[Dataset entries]
****************

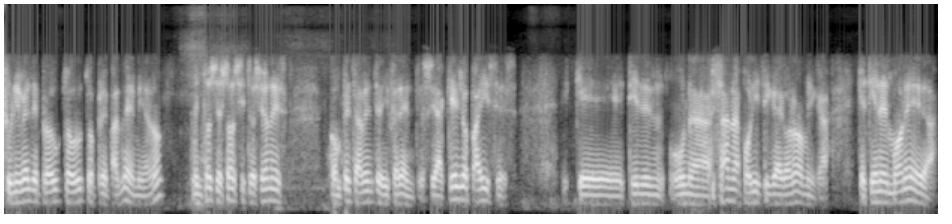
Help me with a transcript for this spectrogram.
su nivel de Producto Bruto prepandemia, ¿no? Entonces son situaciones completamente diferentes. O sea, aquellos países que tienen una sana política económica, que tienen moneda,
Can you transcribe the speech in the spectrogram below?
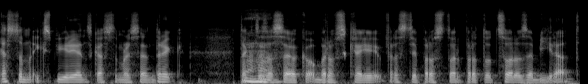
customer experience, customer centric. Tak to Aha. zase jako obrovský prostě prostor pro to, co rozebírat.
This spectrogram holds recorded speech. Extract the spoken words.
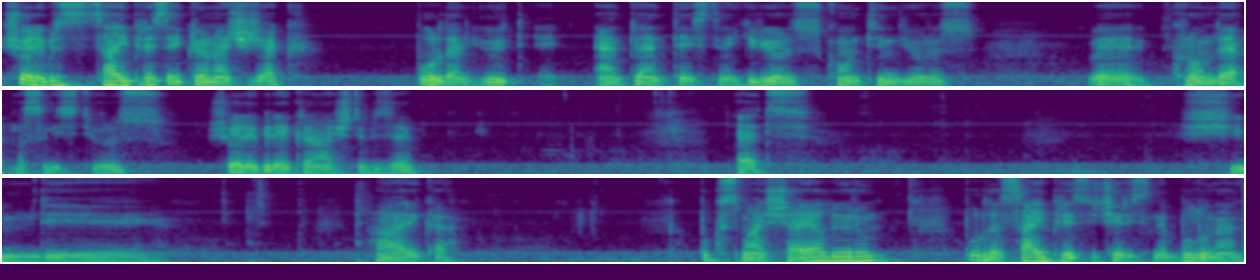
şöyle bir Cypress ekranı açacak. Buradan end-to-end testine giriyoruz. Continue diyoruz. Ve Chrome'da yapmasını istiyoruz. Şöyle bir ekran açtı bize. Evet. Şimdi harika. Bu kısmı aşağıya alıyorum. Burada Cypress içerisinde bulunan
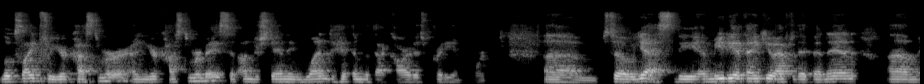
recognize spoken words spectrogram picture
looks like for your customer and your customer base and understanding when to hit them with that card is pretty important. Um, so yes, the immediate thank you after they've been in, um,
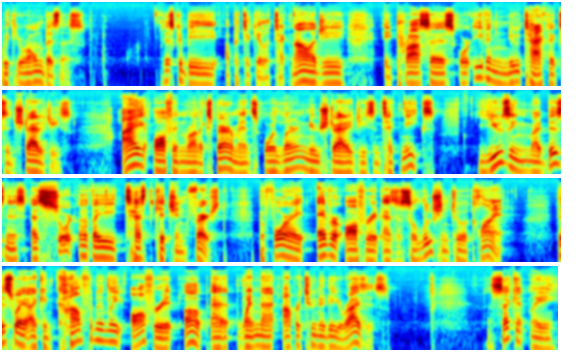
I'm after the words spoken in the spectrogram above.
with your own business. This could be a particular technology, a process, or even new tactics and strategies. I often run experiments or learn new strategies and techniques using my business as sort of a test kitchen first before I ever offer it as a solution to a client. This way, I can confidently offer it up at when that opportunity arises. Now, secondly,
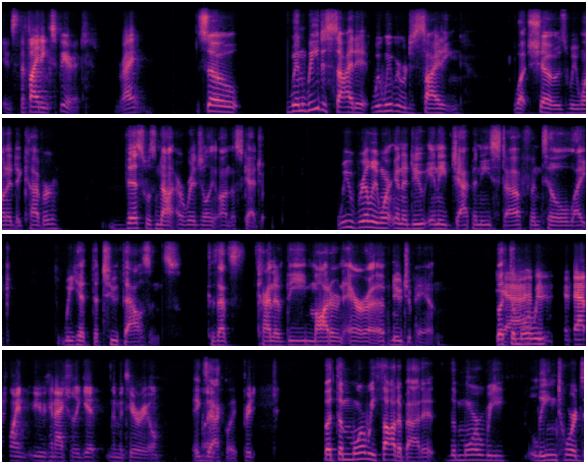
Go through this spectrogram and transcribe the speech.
it's the fighting spirit, right? So when we decided when we were deciding what shows we wanted to cover, this was not originally on the schedule. We really weren't going to do any Japanese stuff until like we hit the 2000s because that's kind of the modern era of New Japan. But the more we at- at that point you can actually get the material. exactly pretty- but the more we thought about it the more we leaned towards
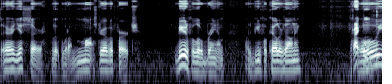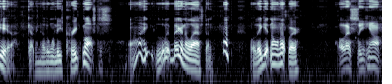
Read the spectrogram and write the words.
sir. Yes, sir. Look what a monster of a perch. Beautiful little brim. Those beautiful colors on him. Right oh, yeah. Got me another one of these creek monsters. Ah, he's a little bit bigger than the last one. Huh. Well, they getting on up there. Let's see here.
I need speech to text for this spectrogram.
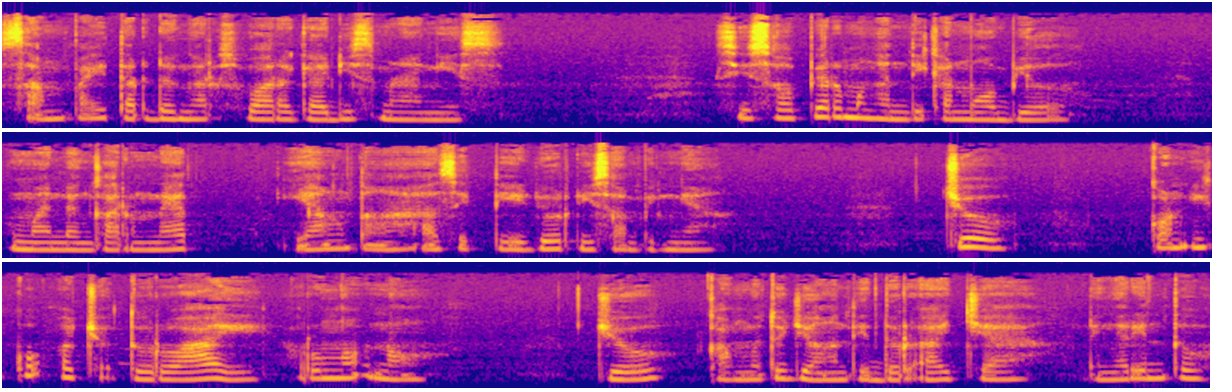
sampai terdengar suara gadis menangis. Si sopir menghentikan mobil memandang Karnet yang tengah asik tidur di sampingnya. Jo, kon iku ojo turu ae, rungokno. Jo, kamu tuh jangan tidur aja, dengerin tuh.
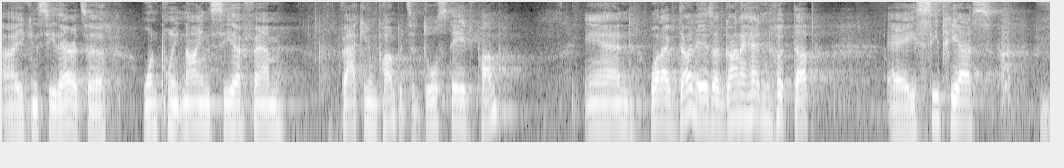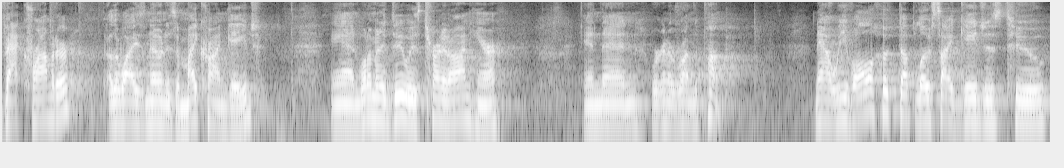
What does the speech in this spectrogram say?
Uh, you can see there it's a 1.9 CFM vacuum pump. It's a dual stage pump. And what I've done is I've gone ahead and hooked up a CPS vacrometer, otherwise known as a micron gauge. And what I'm going to do is turn it on here, and then we're going to run the pump. Now, we've all hooked up low side gauges to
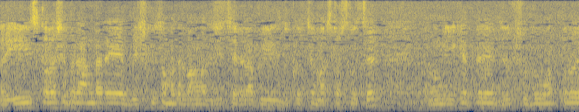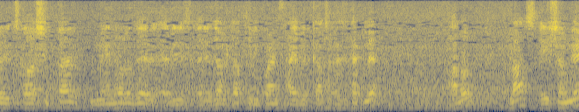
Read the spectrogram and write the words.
তো এই স্কলারশিপের আন্ডারে বেশ কিছু আমাদের বাংলাদেশি ছেলেরা পিএইচডি করছে মাস্টার্স করছে এবং এই ক্ষেত্রে শুধুমাত্র স্কলারশিপটার মেন হলো যে রেজাল্টটা থ্রি পয়েন্ট ফাইভের কাছাকাছি থাকলে ভালো প্লাস এই সঙ্গে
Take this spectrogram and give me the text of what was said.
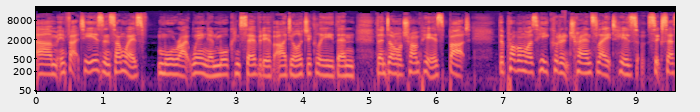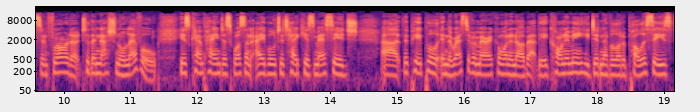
Um, in fact, he is in some ways more right wing and more conservative ideologically than than Donald Trump is. But the problem was he couldn't translate his success in Florida to the national level. His campaign just wasn't able to take his message. Uh, the people in the rest of America want to know about the economy. He didn't have a lot of policies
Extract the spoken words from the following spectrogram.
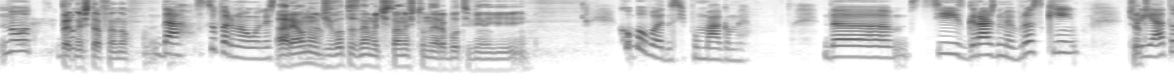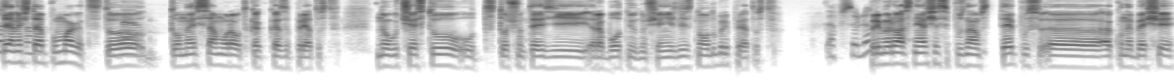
Но. Пет друг- неща в едно. Да, супер много неща. А реално Но от живота знаем, че това нещо не работи винаги. Хубаво е да си помагаме. Да си изграждаме връзки, Защото приятелства. Те неща помагат. То, Да. то не е само работа, както каза приятелства. Много често от точно тези работни отношения излизат много добри приятелства. Абсолютно. Примерно аз нямаше да се познавам с теб, ако не беше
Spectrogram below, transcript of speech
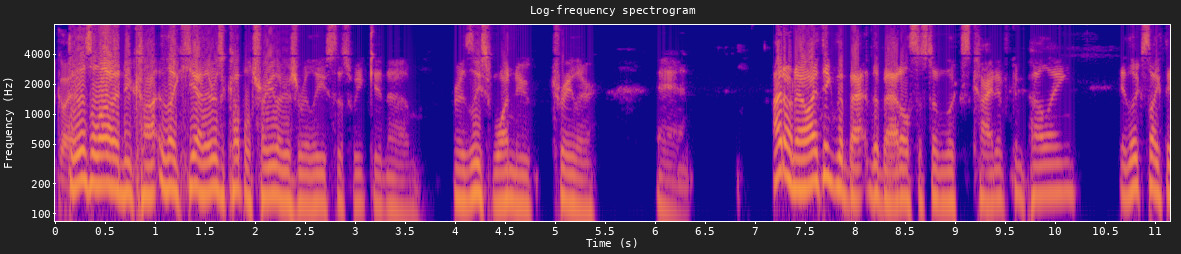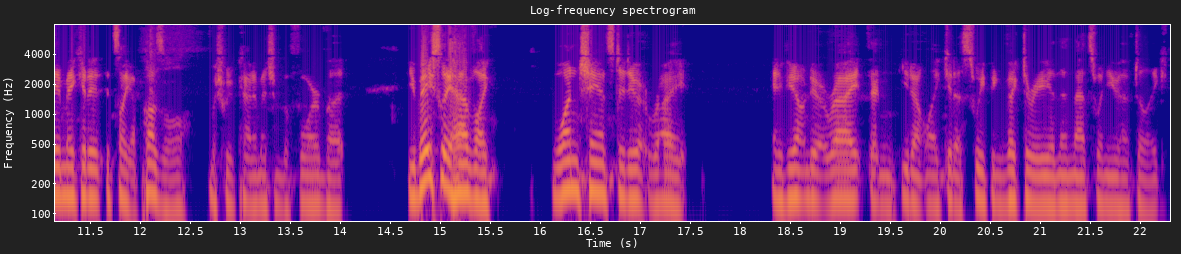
go There was a lot of new con. Like, yeah, there was a couple trailers released this week in um, or at least one new trailer. And I don't know. I think the ba- the battle system looks kind of compelling. It looks like they make it. It's like a puzzle, which we've kind of mentioned before. But you basically have like one chance to do it right, and if you don't do it right, then you don't like get a sweeping victory, and then that's when you have to like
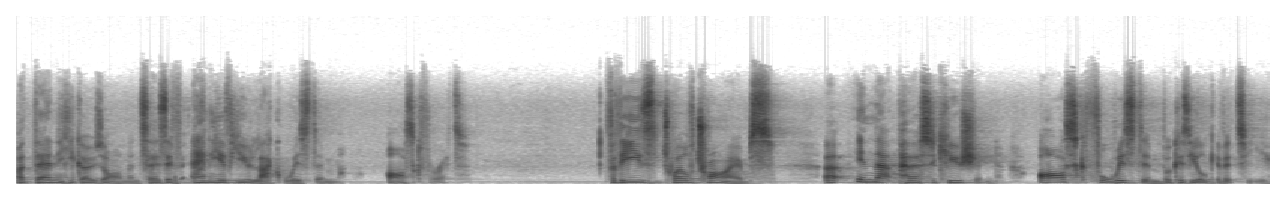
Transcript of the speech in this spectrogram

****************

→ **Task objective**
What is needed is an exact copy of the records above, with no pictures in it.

→ **Exercise result**
Help me with a transcript for this spectrogram.
su nivel de Producto Bruto prepandemia, ¿no? Entonces son situaciones completamente diferentes. O sea, aquellos países que tienen una sana política económica, que tienen moneda,
Can you transcribe the speech in the spectrogram below?
customer experience, customer centric. Tak to Aha. zase jako obrovský prostě prostor pro to, co rozebírat.
This spectrogram holds recorded speech. Extract the spoken words.
şöyle bir Cypress ekranı açacak. Buradan end-to-end testine giriyoruz. Continue diyoruz. Ve Chrome'da yapmasını istiyoruz. Şöyle bir ekran açtı bize. Evet. Şimdi harika. Bu kısmı aşağıya alıyorum. Burada Cypress içerisinde bulunan
recognize spoken words spectrogram picture
looks like for your customer and your customer base and understanding when to hit them with that card is pretty important. Um, so yes, the immediate thank you after they've been in, um,
I'm after the words spoken in the spectrogram above.
with your own business. This could be a particular technology, a process, or even new tactics and strategies. I often run experiments or learn new strategies and techniques using my business as sort of a test kitchen first before I ever offer it as a solution to a client. This way, I can confidently offer it up at when that opportunity arises. Now, secondly,
Go through this spectrogram and transcribe the speech.
it's the fighting spirit, right? So when we decided when we were deciding what shows we wanted to cover, this was not originally on the schedule. We really weren't going to do any Japanese stuff until like we hit the 2000s because that's kind of the modern era of New Japan. But the more we at- at that point you can actually get the material. exactly pretty- but the more we thought about it the more we leaned towards
Read the spectrogram and write the words.
sir. Yes, sir. Look what a monster of a perch. Beautiful little brim. Those beautiful colors on him. Right oh, yeah. Got me another one of these creek monsters. Ah, he's a little bit bigger than the last one. Huh. Well, they getting on up there. Let's see here.
I need speech to text for this spectrogram.
sampai terdengar suara gadis menangis. Si sopir menghentikan mobil memandang Karnet yang tengah asik tidur di sampingnya. Jo, kon iku ojo turu ae, rungokno. Jo, kamu tuh jangan tidur aja, dengerin tuh.
What does the speech in this spectrogram say?
Uh, you can see there it's a 1.9 CFM vacuum pump. It's a dual stage pump. And what I've done is I've gone ahead and hooked up a CPS vacrometer, otherwise known as a micron gauge. And what I'm going to do is turn it on here, and then we're going to run the pump. Now, we've all hooked up low side gauges to
Read the spectrogram and write the words.
তো এই স্কলারশিপের আন্ডারে বেশ কিছু আমাদের বাংলাদেশি ছেলেরা পিএইচডি করছে মাস্টার্স করছে এবং এই ক্ষেত্রে শুধুমাত্র স্কলারশিপটার মেন হলো যে রেজাল্টটা থ্রি পয়েন্ট ফাইভের কাছাকাছি থাকলে ভালো প্লাস এই সঙ্গে
Take this spectrogram and give me the text of what was said.
Um, in fact, he is in some ways more right wing and more conservative ideologically than than Donald Trump is. But the problem was he couldn't translate his success in Florida to the national level. His campaign just wasn't able to take his message. Uh, the people in the rest of America want to know about the economy. He didn't have a lot of policies
Extract the spoken words from the following spectrogram.
Но. Пет друг- неща в едно. Да, супер много неща. А реално Но от живота знаем, че това нещо не работи винаги. Хубаво е да си помагаме. Да си изграждаме връзки, Защото приятелства. Те неща помагат. То, Да. то не е само работа, както каза приятелства. Много често от точно тези работни отношения излизат много добри приятелства. Абсолютно. Примерно аз нямаше да се познавам с теб, ако не беше
Spectrogram below, transcript of speech
go There was a lot of new con. Like, yeah, there was a couple trailers released this week in um, or at least one new trailer. And I don't know. I think the ba- the battle system looks kind of compelling. It looks like they make it. It's like a puzzle, which we've kind of mentioned before. But you basically have like one chance to do it right, and if you don't do it right, then you don't like get a sweeping victory, and then that's when you have to like
Transcript of the speech in this spectrogram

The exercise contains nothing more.